_INPUT_
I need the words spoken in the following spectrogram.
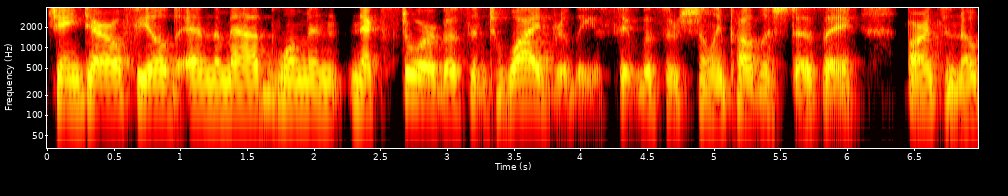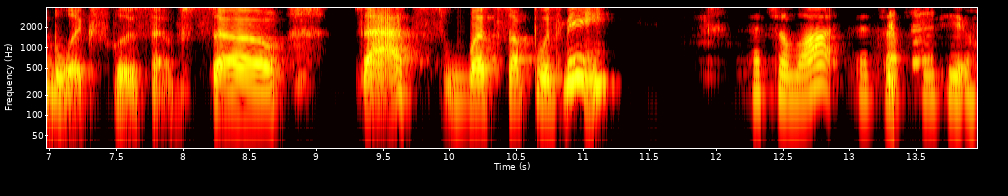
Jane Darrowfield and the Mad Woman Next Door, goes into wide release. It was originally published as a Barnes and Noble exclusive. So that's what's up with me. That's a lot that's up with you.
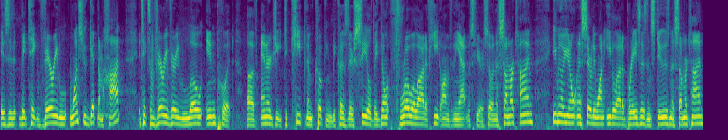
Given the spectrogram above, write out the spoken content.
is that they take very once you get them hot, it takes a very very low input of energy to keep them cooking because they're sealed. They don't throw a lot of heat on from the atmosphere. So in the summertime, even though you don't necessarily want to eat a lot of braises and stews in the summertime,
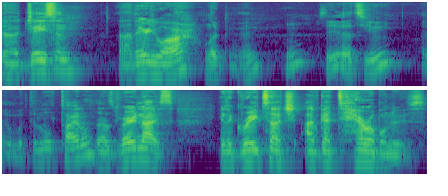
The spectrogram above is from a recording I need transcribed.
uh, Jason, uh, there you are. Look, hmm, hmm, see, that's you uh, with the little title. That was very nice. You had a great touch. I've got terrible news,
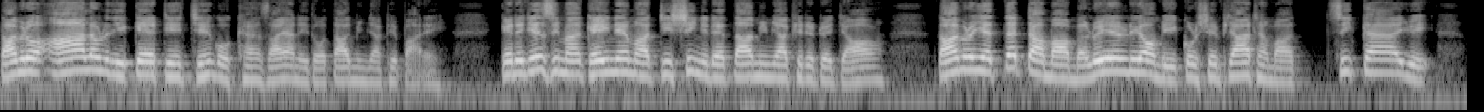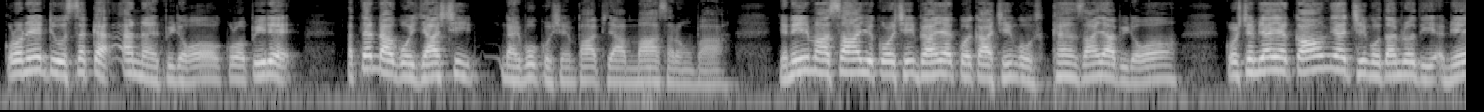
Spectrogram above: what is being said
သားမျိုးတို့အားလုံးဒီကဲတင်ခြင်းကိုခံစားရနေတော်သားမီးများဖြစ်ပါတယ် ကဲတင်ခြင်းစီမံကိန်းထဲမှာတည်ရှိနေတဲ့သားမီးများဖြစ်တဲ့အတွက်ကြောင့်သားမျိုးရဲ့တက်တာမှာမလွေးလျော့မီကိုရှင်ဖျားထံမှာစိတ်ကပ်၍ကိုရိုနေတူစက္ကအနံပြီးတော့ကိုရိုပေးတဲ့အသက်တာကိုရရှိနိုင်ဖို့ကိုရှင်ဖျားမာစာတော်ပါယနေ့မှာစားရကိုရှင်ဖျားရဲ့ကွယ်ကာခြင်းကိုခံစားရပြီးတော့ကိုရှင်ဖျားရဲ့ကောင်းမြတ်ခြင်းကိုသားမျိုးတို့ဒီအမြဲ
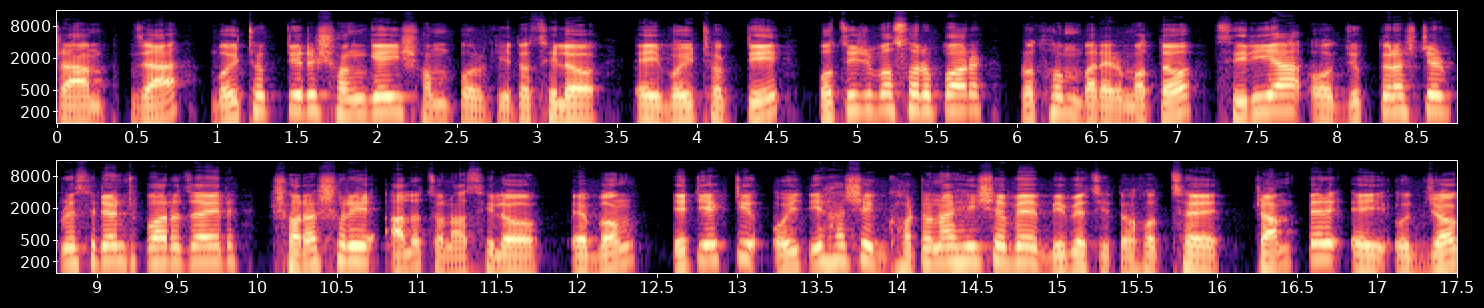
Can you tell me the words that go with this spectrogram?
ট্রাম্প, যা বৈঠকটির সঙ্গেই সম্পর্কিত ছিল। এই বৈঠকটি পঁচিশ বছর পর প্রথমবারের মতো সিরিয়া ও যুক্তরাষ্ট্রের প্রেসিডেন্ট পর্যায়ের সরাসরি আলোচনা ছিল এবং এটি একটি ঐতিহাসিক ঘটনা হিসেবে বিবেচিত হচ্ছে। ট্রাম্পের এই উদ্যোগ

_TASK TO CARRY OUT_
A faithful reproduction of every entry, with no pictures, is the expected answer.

_ANSWER SECTION_
I need the words spoken in the following spectrogram.
Jane Darrowfield and the Mad Woman Next Door, goes into wide release. It was originally published as a Barnes and Noble exclusive. So that's what's up with me. That's a lot that's up with you.
Given the spectrogram above, write out the spoken content.
is that they take very once you get them hot, it takes a very very low input of energy to keep them cooking because they're sealed. They don't throw a lot of heat on from the atmosphere. So in the summertime, even though you don't necessarily want to eat a lot of braises and stews in the summertime,
The spectrogram above is from a recording I need transcribed.
uh, Jason, uh, there you are. Look, hmm, hmm, see, that's you uh, with the little title. That was very nice. You had a great touch. I've got terrible news,
Spectrogram above: what is being said
သားမျိုးတို့အားလုံးဒီကဲတင်ခြင်းကိုခံစားရနေတော်သားမီးများဖြစ်ပါတယ် ကဲတင်ခြင်းစီမံကိန်းထဲမှာတည်ရှိနေတဲ့သားမီးများဖြစ်တဲ့အတွက်ကြောင့်သားမျိုးရဲ့တက်တာမှာမလွေးလျော့မီကိုရှင်ဖျားထံမှာစိတ်ကပ်၍ကိုရိုနေတူစက္ကအနံပြီးတော့ကိုရိုပေးတဲ့အသက်တာကိုရရှိနိုင်ဖို့ကိုရှင်ဖျားမာစာတော်ပါယနေ့မှာစားရကိုရှင်ဖျားရဲ့ကွယ်ကာခြင်းကိုခံစားရပြီးတော့ကိုရှင်ဖျားရဲ့ကောင်းမြတ်ခြင်းကိုသားမျိုးတို့ဒီအမြဲ
Can you tell me the words that go with this spectrogram?
ট্রাম্প, যা বৈঠকটির সঙ্গেই সম্পর্কিত ছিল। এই বৈঠকটি পঁচিশ বছর পর প্রথমবারের মতো সিরিয়া ও যুক্তরাষ্ট্রের প্রেসিডেন্ট পর্যায়ের সরাসরি আলোচনা ছিল এবং এটি একটি ঐতিহাসিক ঘটনা হিসেবে বিবেচিত হচ্ছে। ট্রাম্পের এই উদ্যোগ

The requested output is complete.